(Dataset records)
● ● ● ●

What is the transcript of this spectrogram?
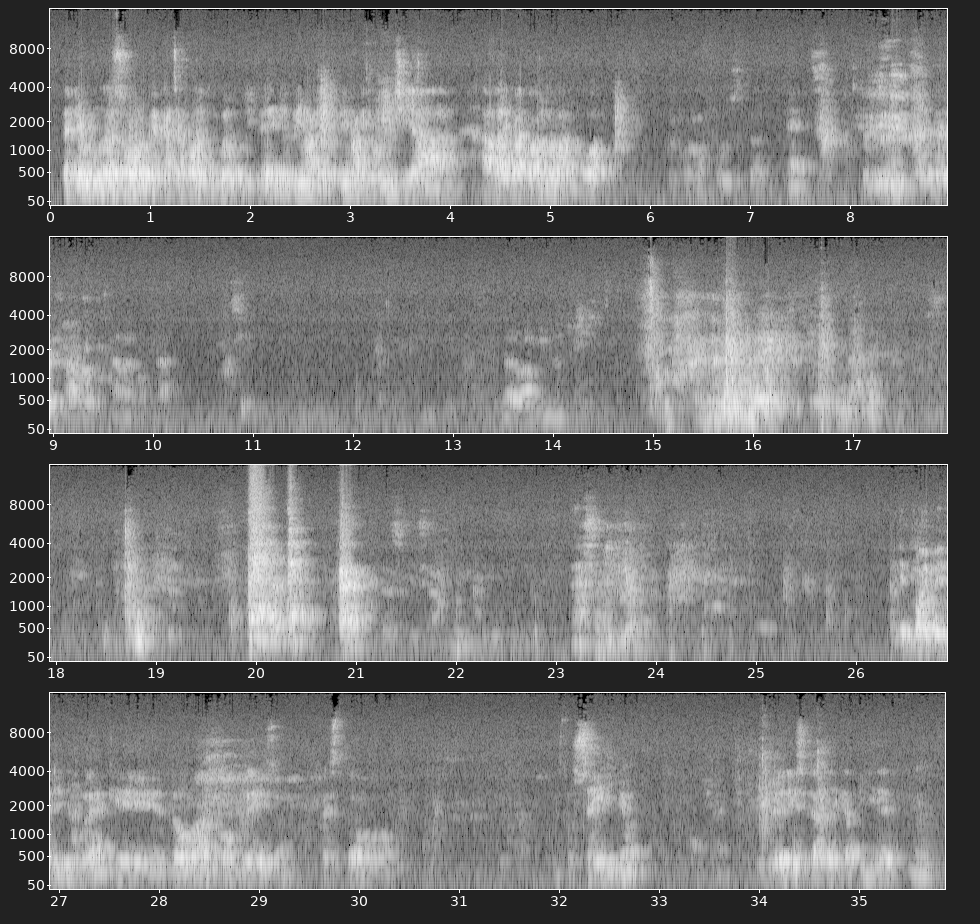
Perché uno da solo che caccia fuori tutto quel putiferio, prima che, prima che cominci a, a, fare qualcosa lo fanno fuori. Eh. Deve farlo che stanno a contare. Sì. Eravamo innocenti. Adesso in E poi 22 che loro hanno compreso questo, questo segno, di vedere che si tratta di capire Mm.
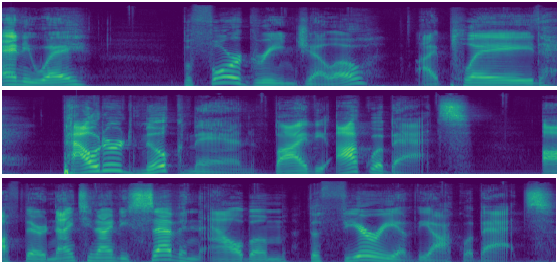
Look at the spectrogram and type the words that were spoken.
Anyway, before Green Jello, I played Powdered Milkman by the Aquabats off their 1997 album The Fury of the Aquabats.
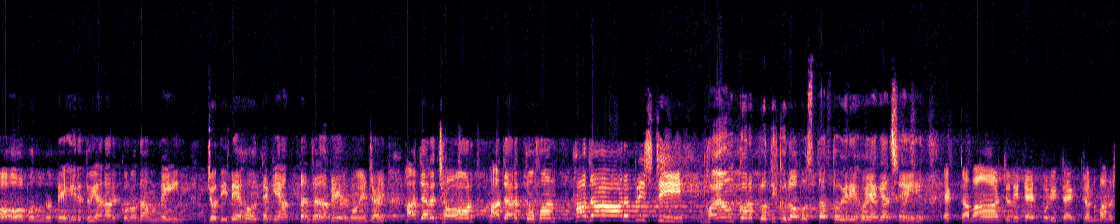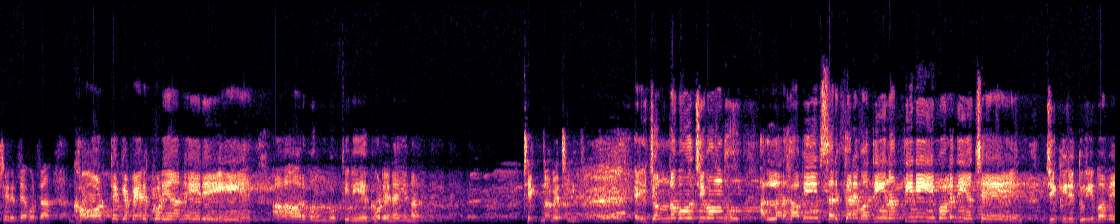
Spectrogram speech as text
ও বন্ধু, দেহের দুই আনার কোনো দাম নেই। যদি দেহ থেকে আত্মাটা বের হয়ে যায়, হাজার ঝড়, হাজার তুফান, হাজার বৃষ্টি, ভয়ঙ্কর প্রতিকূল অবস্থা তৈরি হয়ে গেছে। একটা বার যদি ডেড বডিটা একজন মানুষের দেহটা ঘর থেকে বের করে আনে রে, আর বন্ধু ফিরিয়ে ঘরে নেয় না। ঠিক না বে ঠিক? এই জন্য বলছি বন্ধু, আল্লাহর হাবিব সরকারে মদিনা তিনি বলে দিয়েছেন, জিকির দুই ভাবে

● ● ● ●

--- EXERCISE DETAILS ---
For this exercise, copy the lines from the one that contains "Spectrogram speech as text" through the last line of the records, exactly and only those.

--- COMPLETED TASK ---
Spectrogram speech as text
ও বন্ধু, দেহের দুই আনার কোনো দাম নেই। যদি দেহ থেকে আত্মাটা বের হয়ে যায়, হাজার ঝড়, হাজার তুফান, হাজার বৃষ্টি, ভয়ঙ্কর প্রতিকূল অবস্থা তৈরি হয়ে গেছে। একটা বার যদি ডেড বডিটা একজন মানুষের দেহটা ঘর থেকে বের করে আনে রে, আর বন্ধু ফিরিয়ে ঘরে নেয় না। ঠিক না বে ঠিক? এই জন্য বলছি বন্ধু, আল্লাহর হাবিব সরকারে মদিনা তিনি বলে দিয়েছেন, জিকির দুই ভাবে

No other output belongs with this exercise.